> Task to carry out: Look for the line with "Input: the spectrogram" in the entries below, then extract that line and all lines after it exactly, with pictures left out.

Stored data entries
- - -
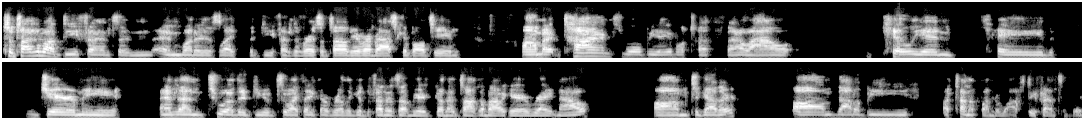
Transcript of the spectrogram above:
to talk about defense and and what is like the defensive versatility of our basketball team. Um at times we'll be able to throw out killian cade jerami and then two other dudes who i think are really good defenders that we're going to talk about here right now um together. Um that'll be a ton of fun to watch defensively.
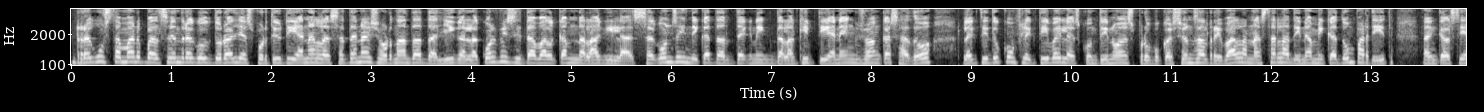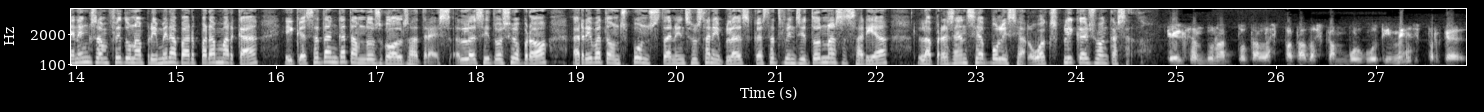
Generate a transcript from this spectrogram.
Regust amarg pel Centre Cultural i Esportiu Tiana en la setena jornada de Lliga, la qual visitava el camp de l'Àguila. Segons ha indicat el tècnic de l'equip tianenc, Joan Caçador, l'actitud conflictiva i les contínues provocacions al rival han estat la dinàmica d'un partit en què els tianencs han fet una primera part per emmarcar i que s'ha tancat amb dos gols a tres. La situació, però, ha arribat a uns punts tan insostenibles que ha estat fins i tot necessària la presència policial. Ho explica Joan Casado. Ells han donat totes les patades que han volgut i més perquè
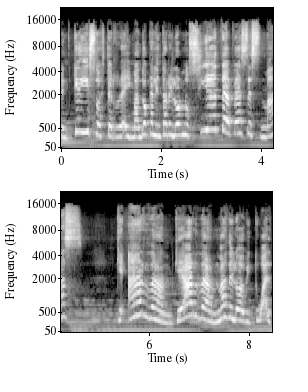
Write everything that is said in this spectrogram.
¿En qué hizo este rey? Mandó a calentar el horno siete veces más. Que ardan, que ardan más de lo habitual.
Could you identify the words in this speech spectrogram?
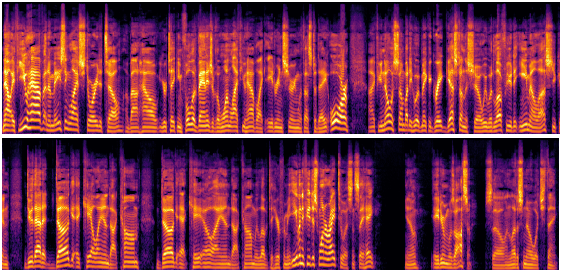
Now, if you have an amazing life story to tell about how you're taking full advantage of the one life you have, like Adrian's sharing with us today, or uh, if you know of somebody who would make a great guest on the show, we would love for you to email us. You can do that at doug at klin.com, doug at klin.com. We love to hear from you. Even if you just want to write to us and say, hey, you know, Adrian was awesome. So, and let us know what you think.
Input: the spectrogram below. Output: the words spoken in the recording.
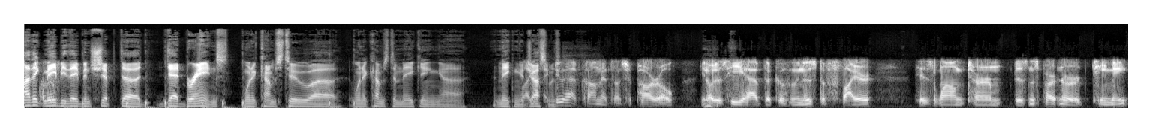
I think maybe they've been shipped uh, dead brains when it comes to uh, when it comes to making uh, making Well, I- adjustments. I do have comments on Shapiro. You know, does he have the kahunas to fire his long-term business partner or teammate?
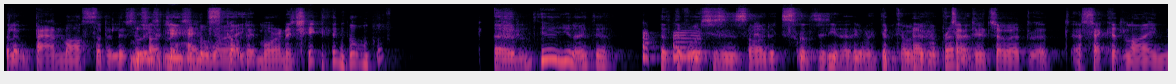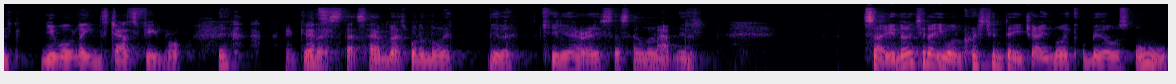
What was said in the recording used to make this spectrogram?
the little bandmaster that lives inside your head's my got a bit more energy than normal. um, yeah, you know, the, the, the voices inside, it's, you know, they become a bit more Turned into a, a, a second line New Orleans jazz funeral. Yeah. And that's that's how that's one of my you know peculiarities. That's how Map. you know. So in 1981, Christian DJ Michael Mills. Oh,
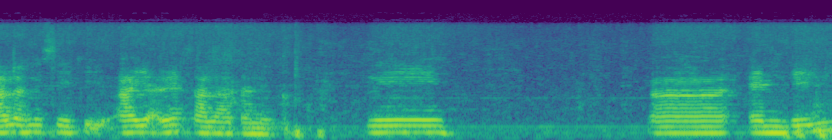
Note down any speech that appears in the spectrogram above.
salah ni sikit ayat dia salah atas ni. Ni uh, ending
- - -
> Task solution:
Input: the spectrogram below. Output: the words spoken in the recording.
I think maybe they've been shipped uh, dead brains when it comes to uh, when it comes to making uh, making Well, I- adjustments. I do have comments on Shapiro. You know, does he have the kahunas to fire his long-term business partner or teammate?
What was said in the recording used to make this spectrogram?
the little bandmaster that lives inside your head's my got a bit more energy than normal. um, yeah, you know, the, the, the voices inside, it's, you know, they become a bit more Turned into a, a, a second line New Orleans jazz funeral. Yeah. And that's that's how that's one of my you know peculiarities. That's how Map. you know. So in 1981, Christian DJ Michael Mills. Oh,
Note down any speech that appears in the spectrogram above.
salah ni sikit ayat dia salah atas ni. Ni uh, ending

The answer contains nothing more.